Pampore, July 3: Farmers in saffron rich Pampore area in south Kashmir's Pulwama district are facing a peculiar problem due to the presence of myriads of porcupines in their saffron farms, sprawling over hundreds of Kanals.
With quills covering its body, the rodent comes out of its burrow during night and damages the saffron corms, particularly during winters.
According to the farmers, porcupines damage a significant percentage of crop each year.
Aftab Ahamd, a safron grower and trader from Lethpora area told Greater Kashmir that they lost around 15 to 20 percent planted corms to the rodent every year.
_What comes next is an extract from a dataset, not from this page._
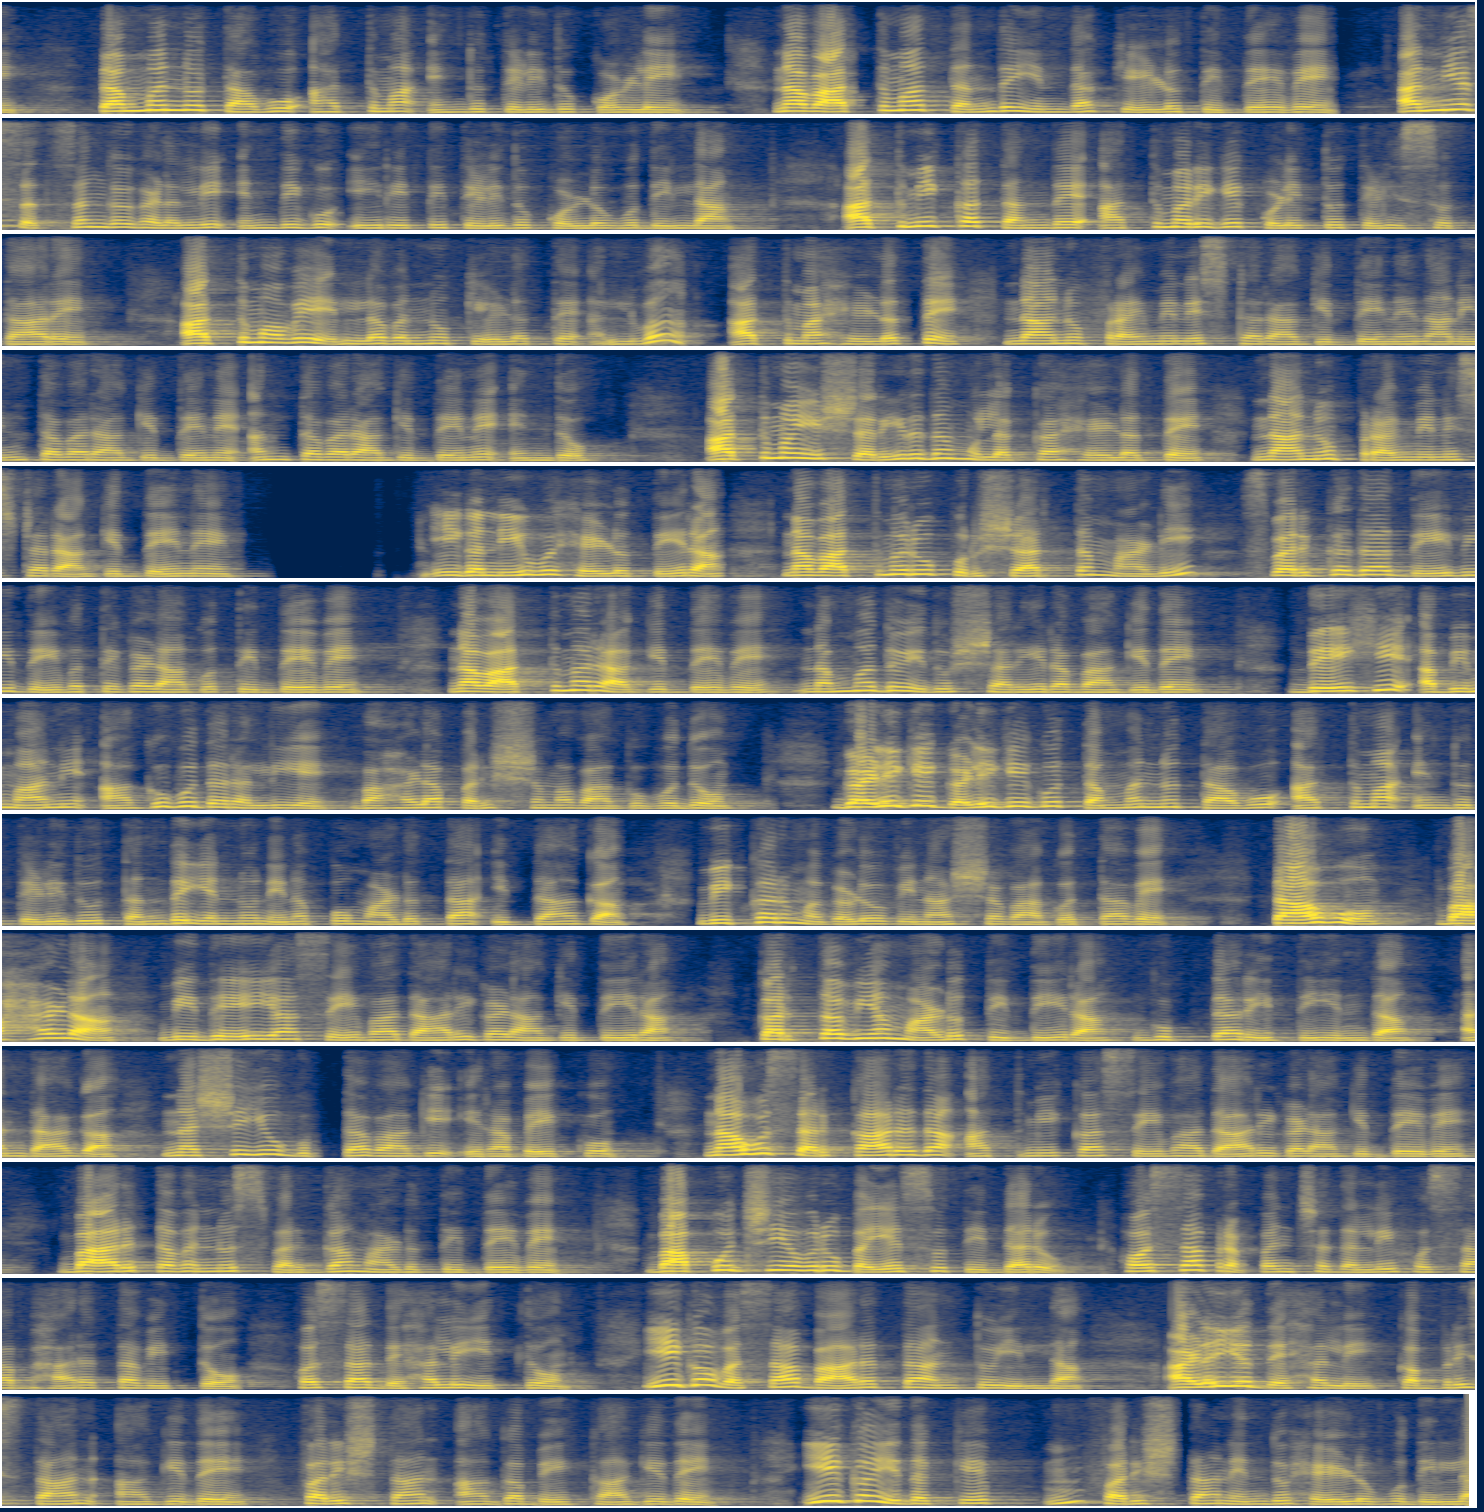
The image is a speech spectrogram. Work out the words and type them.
ತಮ್ಮನ್ನು ತಾವು ಆತ್ಮ ಎಂದು ತಿಳಿದುಕೊಳ್ಳಿ. ನಾವು ಆತ್ಮ ತಂದೆಯಿಂದ ಕೇಳುತ್ತಿದ್ದೇವೆ. ಅನ್ಯ ಸತ್ಸಂಗಗಳಲ್ಲಿ ಎಂದಿಗೂ ಈ ರೀತಿ ತಿಳಿದುಕೊಳ್ಳುವುದಿಲ್ಲ. ಆತ್ಮಿಕ ತಂದೆ ಆತ್ಮರಿಗೆ ಕುಳಿತು ತಿಳಿಸುತ್ತಾರೆ. ಆತ್ಮವೇ ಎಲ್ಲವನ್ನು ಕೇಳುತ್ತೆ ಅಲ್ವಾ? ಆತ್ಮ ಹೇಳುತ್ತೆ, ನಾನು ಪ್ರೈಮ್ ಮಿನಿಸ್ಟರ್ ಆಗಿದ್ದೇನೆ, ನಾನು ಇಂಥವರಾಗಿದ್ದೇನೆ, ಅಂಥವರಾಗಿದ್ದೇನೆ ಎಂದು. ಆತ್ಮ ಈ ಶರೀರದ ಮೂಲಕ ಹೇಳುತ್ತೆ, ನಾನು ಪ್ರೈಮ್ ಮಿನಿಸ್ಟರ್ ಆಗಿದ್ದೇನೆ ಈಗ ನೀವು ಹೇಳುತ್ತೀರಾ, ನಾವು ಆತ್ಮರು ಪುರುಷಾರ್ಥ ಮಾಡಿ ಸ್ವರ್ಗದ ದೇವಿ ದೇವತೆಗಳಾಗುತ್ತಿದ್ದೇವೆ. ನಾವು ಆತ್ಮರಾಗಿದ್ದೇವೆ, ನಮ್ಮದು ಇದು ಶರೀರವಾಗಿದೆ. ದೇಹಿ ಅಭಿಮಾನಿ ಆಗುವುದರಲ್ಲಿಯೇ ಬಹಳ ಪರಿಶ್ರಮವಾಗುವುದು. ಗಳಿಗೆ ಗಳಿಗೆಗೂ ತಮ್ಮನ್ನು ತಾವು ಆತ್ಮ ಎಂದು ತಿಳಿದು ತಂದೆಯನ್ನು ನೆನಪು ಮಾಡುತ್ತಾ ಇದ್ದಾಗ ವಿಕರ್ಮಗಳು ವಿನಾಶವಾಗುತ್ತವೆ. ತಾವು ಬಹಳ ವಿಧೇಯ ಸೇವಾದಾರಿಗಳಾಗಿದ್ದೀರಾ? ಕರ್ತವ್ಯ ಮಾಡುತ್ತಿದ್ದೀರಾ ಗುಪ್ತ ರೀತಿಯಿಂದ? ಅಂದಾಗ ನಶೆಯು ಗುಪ್ತವಾಗಿ ಇರಬೇಕು. ನಾವು ಸರ್ಕಾರದ ಆತ್ಮಿಕ ಸೇವಾದಾರಿಗಳಾಗಿದ್ದೇವೆ. ಭಾರತವನ್ನು ಸ್ವರ್ಗ ಮಾಡುತ್ತಿದ್ದೇವೆ. ಬಾಪೂಜಿಯವರು ಬಯಸುತ್ತಿದ್ದರು. ಹೊಸ ಪ್ರಪಂಚದಲ್ಲಿ ಹೊಸ ಭಾರತವಿತ್ತು. ಹೊಸ ದೆಹಲಿ ಇತ್ತು. ಈಗ ಹೊಸ ಭಾರತ ಅಂತೂ ಇಲ್ಲ. ಹಳೆಯ ದೆಹಲಿ ಕಬ್ರಿಸ್ತಾನ್ ಆಗಿದೆ. ಫರಿಷ್ತಾನ್ ಆಗಬೇಕಾಗಿದೆ. ಈಗ ಇದಕ್ಕೆ ಫರಿಷ್ತಾನ್ ಎಂದು ಹೇಳುವುದಿಲ್ಲ.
The porcupines damage the corms in Samboora, Dusoo, Khrew, Lethpora, Dusoo and Chandhara villages.
The farmers, who cultivate the world's poshest spice have almost no idea how to keep the rodent at bay.
"We don't know about any concrete means to keep the rodent away. Even the department of wild life appears to be clueless in this regard", said another farmer.
Irshad Ahmad, a progressive farmer and member Kissan Advisory Board said that the rodent remains more active from December to March and causes much damage to the planted corms during this period.
"Over the last few years, we faced a double whammy of climate change and porcupines", said Ahmad.
He said that both the Department of Wildlife and SKUAST must show some seriousness towards the issues faced by the hundreds of saffron growers in the Valley.
Around 3,500 hectares of land is under the saffron cultivation in Kashmir. However, over the last many years due to the constant decline of yield, many farmers shifted to other high yielding crops like apples.
According to official figures, 60 percent of the land under saffron cultivation has shrunk over the past two decades.
Mohamamd Mudasir Bhat, a wild life official said that the rodent is usually found in Karewa land and is purely herbivores.
"It forages for shrubs, corms, tree barks etc" Bhat said.
He said that garlic spray and planting Iris hookeriana and Iris kashmiriana could keep the rodent away.